A PhD student in the De Renzis group describes how optogenetics helped her to illuminate the path that tissues follow to get into shape
One of the most challenging experiences of my life was getting started with my PhD at EMBL, to study how organisms develop their shape, a process known as morphogenesis. Trained as a microbiologist, I was used to working with tiny single cells that displayed a rather simple behaviour. In the De Renzis group, I had to deal with fruit fly embryos made of thousands of cells that constantly exchange information and influence each other.
Understanding what is going on when an organism such as a fruit fly develops from egg to larva is a daunting task. Much of what we know about the biological processes that drive development comes from turning specific genes on and off and then watching for the effect. However, the commonly used techniques have a limitation: one has to wait some time (several hours in the best case) before looking at the consequences of such perturbations and drawing conclusions. As my supervisor Stefano De Renzis puts it, “it’s like arriving at the scene of a car crash: you know something went wrong at some point, but you were not there when it happened, so you cannot tell what exactly caused the accident”.
When I joined Stefano’s lab, my dream was to have a remote control to perturb the activity of single cells, and watch the effects immediately. That way, I thought, it would be much easier to understand when and where specific cell behaviours were needed during complex developmental processes. I thought that a feasible way to create such a remote control would be to use light. Back in 1999, Francis Crick had already voiced the possibility of controlling neuron activity with light. Just a couple of years later, neuroscientists managed to use light to activate brain cells, and they named the newborn technique ‘optogenetics’. However, when I started my PhD in 2011, no one had ever used this technique to interrogate how cells behave and interact with each other in a whole organism during development.

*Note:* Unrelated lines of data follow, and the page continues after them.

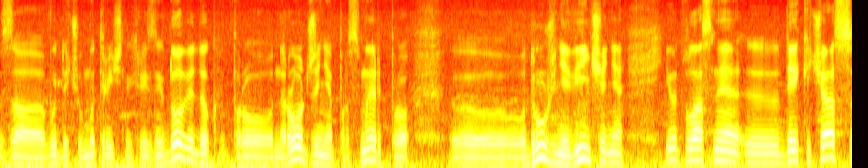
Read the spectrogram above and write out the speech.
за видачу метричних різних довідок про народження, про смерть, про е, одруження, вінчання. І от, власне, е, деякий час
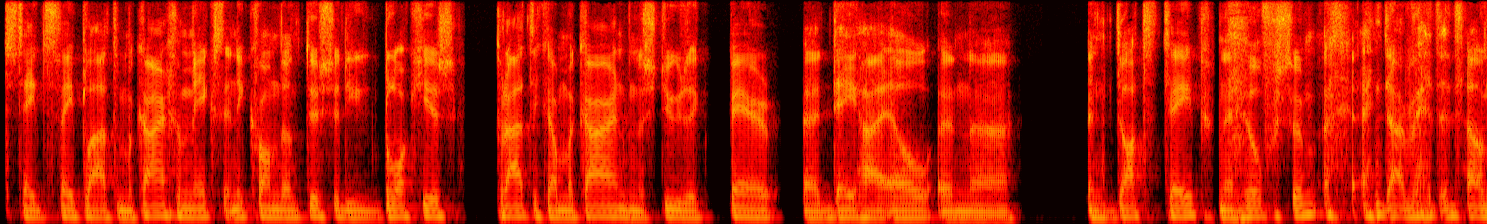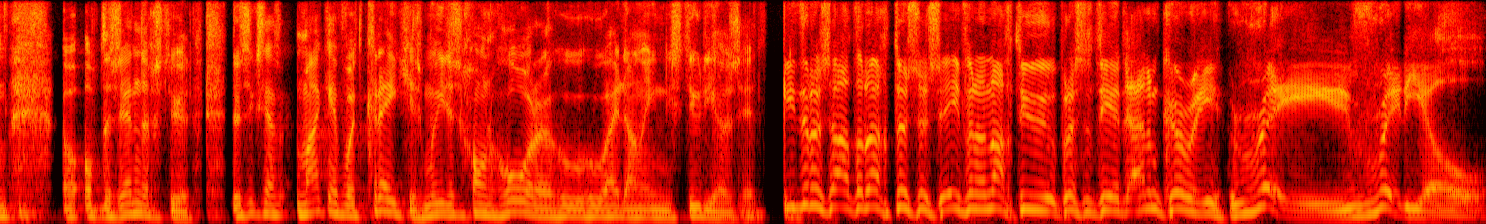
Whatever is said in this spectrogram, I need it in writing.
steeds twee platen elkaar gemixt. En ik kwam dan tussen die blokjes, praat ik aan elkaar. En dan stuurde ik per DHL een, een DAT-tape naar Hilversum. en daar werd het dan op de zender gestuurd. Dus ik zeg, maak even wat kreetjes. Moet je dus gewoon horen hoe, hoe hij dan in die studio zit. Iedere zaterdag tussen 7 en 8 uur presenteert Adam Curry Rave Radio.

I have always had a strong interest in biotechnology, and introducing optogenetics as a tool to study embryonic development seemed like the ideal PhD project for me. As an embryo develops, most of the changes in its shape are driven by cells contracting, so I decided to prevent them from doing so, by using light to reduce their ‘muscle fibres’. Work from our and other groups had shown that a particular fatty molecule in the cell membrane – a lipid called PI(4,5)P2 – serves as an anchor for the fibres that pull on the membrane when the cell contracts, and is essential for many developmental processes. Inspired by these findings, I set up an approach to use light to remove PI(4,5)P2 from the cell membrane, as this would prevent the fibres from latching on, meaning the fruit fly embryo’s cells would be unable to contract. One of the most exciting moments of my PhD was the day I went to the microscope and confirmed that I could stop individual cells from contracting with just a few millisecond pulses of light: my light-based remote control was working!
In the meantime, working close to morphogenesis enthusiasts in both Stefano’s group and the neighbouring Leptin lab, I got interested in how tissues bend to form folds or tubes. At around 4 hours old, for instance, cells on the underside of the fruit fly embryo start moving inwards, folding into the embryo where they will eventually give rise to muscles. By using my brand new optogenetic remote control to block cell’s ability to contract, I found that there is a group of cells that is absolutely required for the tissue to fold inwards. What was even more fascinating was that the geometry in which these cells are organized within the tissue sets up the way they change their shape. It’s like when you bake a cake: it will take the shape of the tin you poured the mixture into. In the same way, the geometry of the tissue imposes some sort of constraint on the way individual cells behave.
When these results came to light, I needed to transform a lot of visual information into meaningful numbers, so I teamed up with Joseph Barry, then a postdoc in Wolfgang Huber’s group. Joe did an amazing job of developing algorithms to quantify cell features and discussing the huge amount of data I had produced: “For me the best parts were sitting together mulling over images, trying to figure out what was going on,” he now recalls.
The paper in which we describe this new optogenetic method to control cells’ ability to contract, and its application to study fruit fly morphogenesis is just published today in Developmental Cell, but collaborations with labs worldwide have already started. “Other scientists asked for help and reagents to modulate stem cell activity and to control neural tube formation in vertebrates,” explains Stefano, “In fact, cell contractility is a highly conserved cell behaviour that drives many morphogenetic processes, so I believe that this optogenetic approach will be applicable to other organisms to address questions about cell-cell interaction and tissue mechanics.”
My adventure as a PhD student at EMBL is almost finished, but Stefano has long-term plans to use light to quiz other key events that shape the embryo: “What we are doing now is engineering this optogenetic system to be able to control signalling between individual cells during morphogenesis and get an insight into cell communication. We want to know what kind of information cells exchange, when they exchange such information and how loud they ‘speak’, for instance.”
Keep an eye out: optogenetics will make you see development in a new light!
This image is a composite of lateral pentascolopidial organs, a wing imaginal disc pouch, and an epithelial wound in a Drosophila larva. The organs are arranged here like eyelashes. Cells surrounding an epidermal wound appear as the iris and pupil of this artistic eye.